For those raised on dream pop bands and space rock songs, Some Sweet Relief sounds somewhat timeless, a 40-minute offering of neo-psych gospel that's more polished, more promising, and altogether stronger than most of the band's contemporaries.
Speck Mountain still have some distance to travel before they fill an album with such moments, so that whenever you hear their music, you think of them first rather than their influences.
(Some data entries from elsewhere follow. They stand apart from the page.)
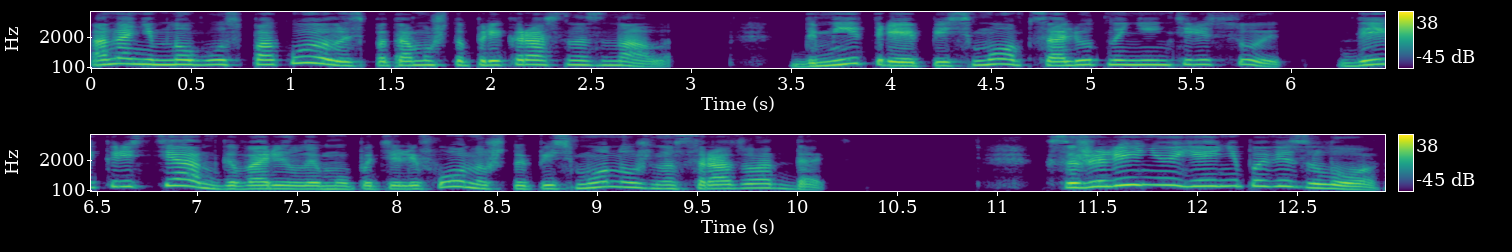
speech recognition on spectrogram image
Она немного успокоилась, потому что прекрасно знала. Дмитрия письмо абсолютно не интересует. Да и Кристиан говорил ему по телефону, что письмо нужно сразу отдать. К сожалению, ей не повезло,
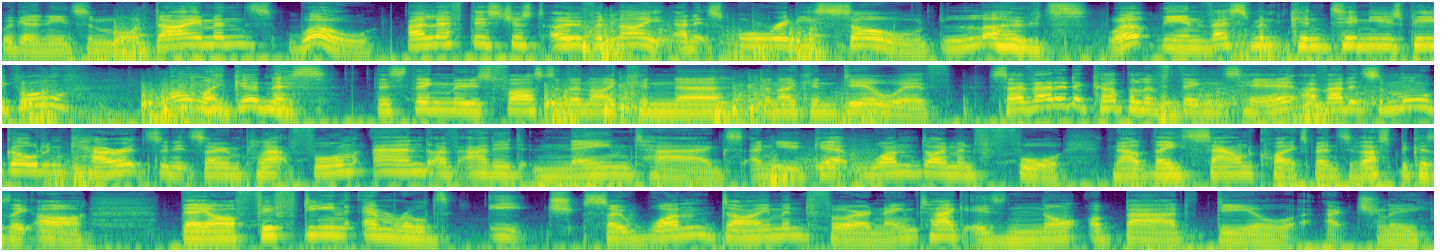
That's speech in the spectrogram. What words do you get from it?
We're going to need some more diamonds. Whoa, I left this just overnight and it's already sold. Loads. Well, the investment continues, people. Oh my goodness. This thing moves faster than I can uh, than I can deal with. So I've added a couple of things here. I've added some more golden carrots in its own platform, and I've added name tags, and you get one diamond for four. Now they sound quite expensive. That's because they are. They are 15 emeralds each, so one diamond for a name tag is not a bad deal, actually.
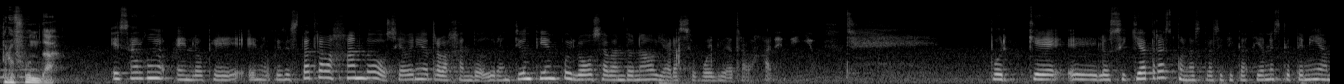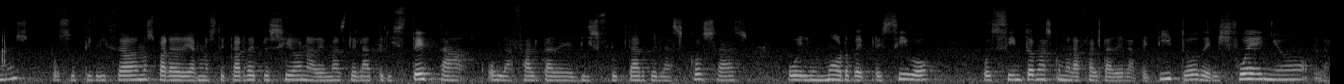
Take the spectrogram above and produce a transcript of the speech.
profunda. Es algo en lo, que, en lo que se está trabajando o se ha venido trabajando durante un tiempo y luego se ha abandonado y ahora se vuelve a trabajar en ello porque eh, los psiquiatras con las clasificaciones que teníamos, pues utilizábamos para diagnosticar depresión, además de la tristeza o la falta de disfrutar de las cosas o el humor depresivo, pues síntomas como la falta del apetito, del sueño, la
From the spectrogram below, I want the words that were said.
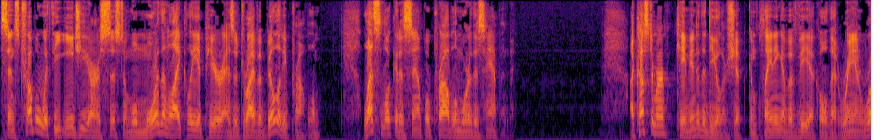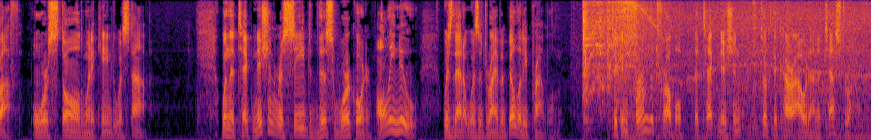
Since trouble with the EGR system will more than likely appear as a drivability problem, let's look at a sample problem where this happened. A customer came into the dealership complaining of a vehicle that ran rough or stalled when it came to a stop. When the technician received this work order, all he knew was that it was a drivability problem. To confirm the trouble, the technician took the car out on a test drive.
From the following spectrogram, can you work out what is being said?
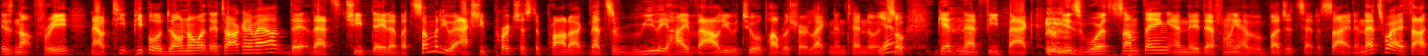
is not free. Now, t- people who don't know what they're talking about, they, that's cheap data. But somebody who actually purchased a product, that's a really high value to a publisher like Nintendo. And Yeah. so getting that feedback is worth something, and they definitely have a budget set aside. And that's why I thought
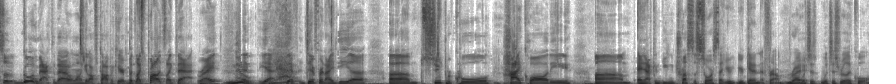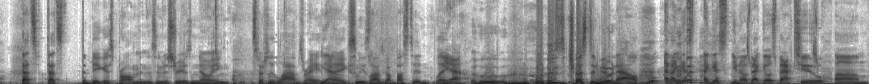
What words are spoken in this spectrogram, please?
so going back to that. I don't want to get off topic here, but like products like that, right? New. And yeah, Yeah. diff- different idea. Um, super cool, high quality. Um, and I can you can trust the source that you're, you're getting it from, Right. Which is which is really cool. That's that's the biggest problem in this industry is knowing, especially the labs, right? Yeah. Like some of these labs got busted. Like Yeah. who who's trusting who now? and I guess I guess you know that goes back to um,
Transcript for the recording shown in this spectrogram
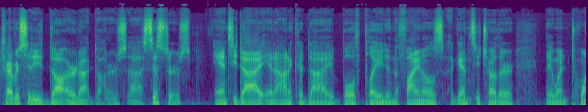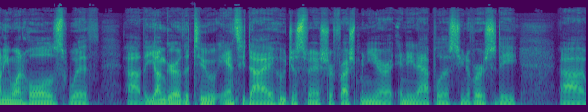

But this is only their second full-length, and it's a solid step in that direction.
It is a one-trick album and they spunk away their best song, the incantatory ‘Shame On The Soul’, right at the start, but the aforementioned trick is, at least, an affecting, and very occasionally gorgeous, one.
Some Sweet Relief is adrift in a sea of despondency, Balabanian's drawling vocals listless with discontent, the repetitive guitar lines striving for a Spiritualized-style hypnotism, but languishing instead in monotony.
There is something else weaving through all of this, that other mysterious thing that some great records have, that keeps you going back even while you know that whatever vocabulary you come up with, whatever modifier you hang on the album, will be inadequate.